A short tune is played to you. It may then be played again but with a variation. You may be asked to identify a change in the melody by describing it or raising your hand when you hear the change, or answering whether the first tune was the same or different to the second tune. 


This is by far the trickiest section of the test even though it sounds quite simple. Most tests will you give you a chord containing 2, 3 or 4 notes and you have to identify how many different notes make up the overall texture. This is always the section that requires the most practice. If you only practice one section, make sure it’s this one!


Similar to the melody section, you will hear a short tune played twice. There may be a change to identify or simply mark whether the second tune differed from the first. 

Additional Questions

Here is just a small selection of questions students have been asked:

  1. A note is played and the student is asked to sing it back. This is very easy to practise with your teacher. A variation of this would be singing back a short melody – very similar in style to the ABRSM graded exam aural tests.
  2. Clapping back a short rhythm

   3. Instrumental texture: How many instruments are playing, and can you name them? 

Very best of luck to all the students sitting the Music Scholarship for this year’s state secondary admissions. For further reading, visit the dedicated MAT training web site. Individual lessons are also available.

1-to-1 Music Aptitude Test training

Watch a sample lesson with Mirna online:

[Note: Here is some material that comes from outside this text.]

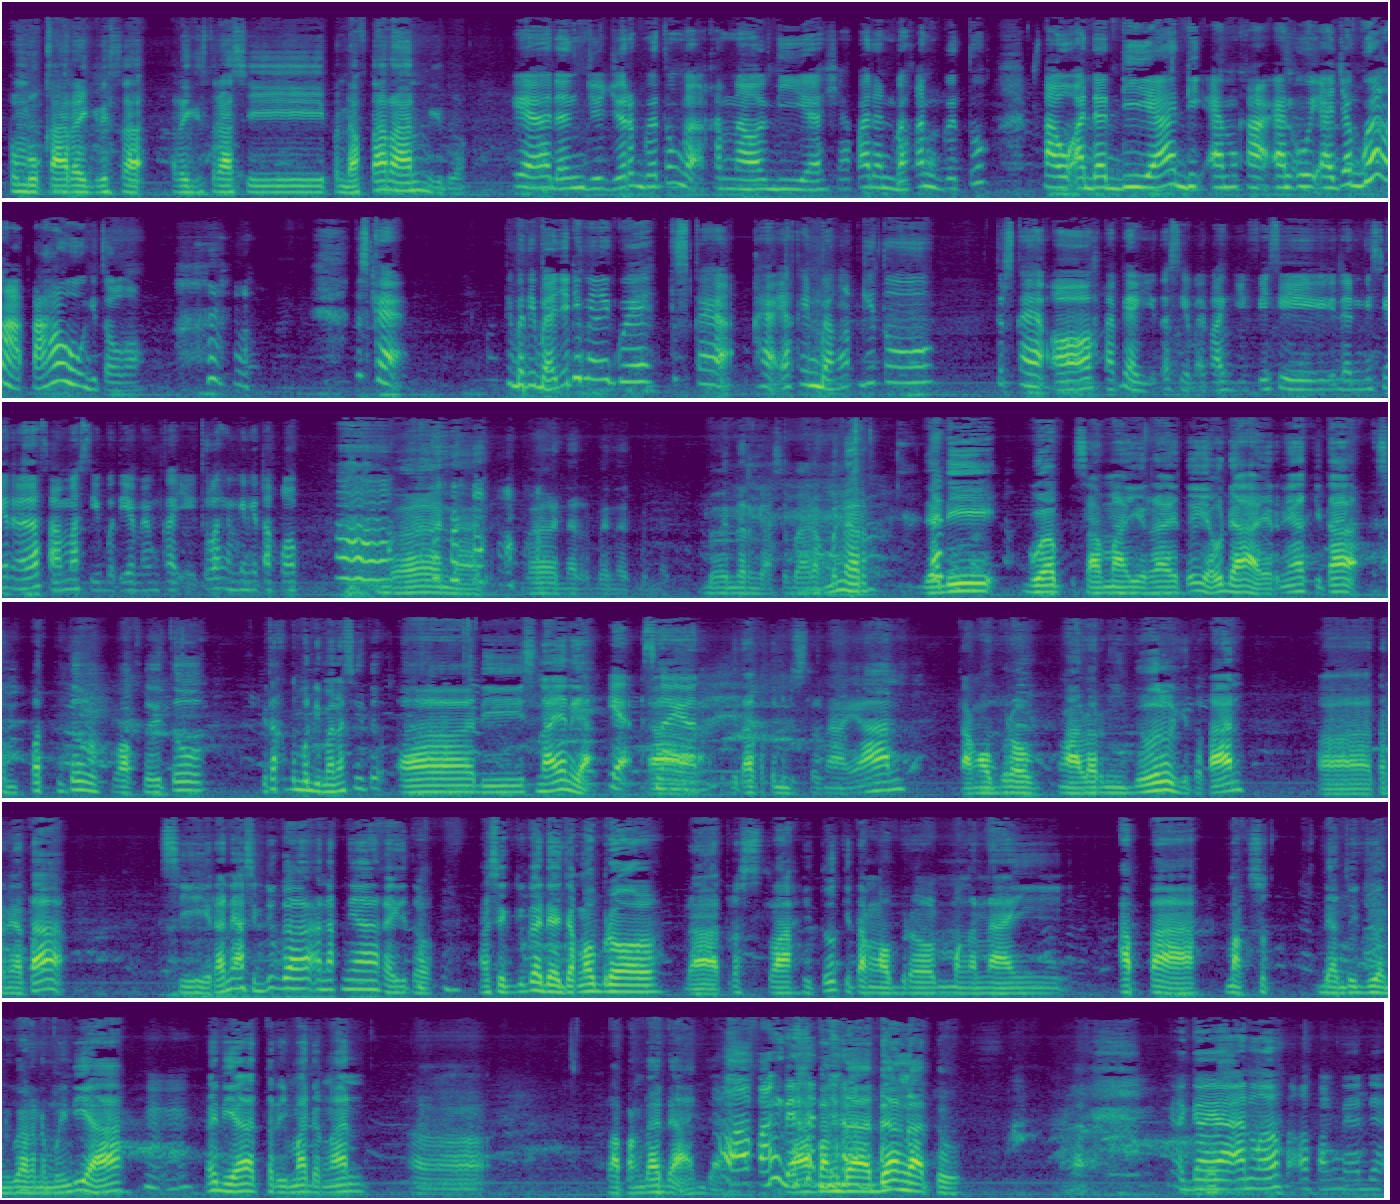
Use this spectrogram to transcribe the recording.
pembukaan registra- registrasi pendaftaran gitu. Iya dan jujur gue tuh nggak kenal dia siapa dan bahkan gue tuh tahu ada dia di MKN UI aja gue nggak tahu gitu loh. terus kayak tiba-tiba aja dia milih gue. Terus kayak kayak yakin banget gitu terus kayak oh tapi ya gitu sih balik lagi. Visi dan misinya ternyata sama sih buat IMMK ya itulah yang bikin kita klop bener bener bener bener bener nggak sebarang bener jadi gue sama Hira itu ya udah akhirnya kita sempet tuh waktu itu kita ketemu di mana sih itu? Eh, di Senayan ya ya Senayan. Nah, kita ketemu di Senayan kita ngobrol ngalor ngidul gitu kan. Eh, ternyata si Hira ini asik juga anaknya kayak gitu. Asik juga diajak ngobrol. Nah terus setelah itu kita ngobrol mengenai apa maksud dan tujuan gua nemuin dia. Mm-mm. eh dia terima dengan eh, lapang dada aja lapang dada. Lapang dada nggak tuh? Gayaan loh lapang dada.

Please note our Scholarship Specialist teachers are unable to offer phone or email consultations or support but we will answer all your questions about the scholarship process in the 60 minute lesson.

And finally – please note that many parents contact us and ask us if we offer the exact test for download and can prepare them for the very same questions they will hear on the day of the test. The simple answer to this is no. Each school uses a different version of the MAT test and they change it each year. We offer sample training tests for online download that are very useful tools to help familiarise you with the style of tests you will hear on the day.

Music Aptitude Test tutoring with the SE22 Piano School specialist tutors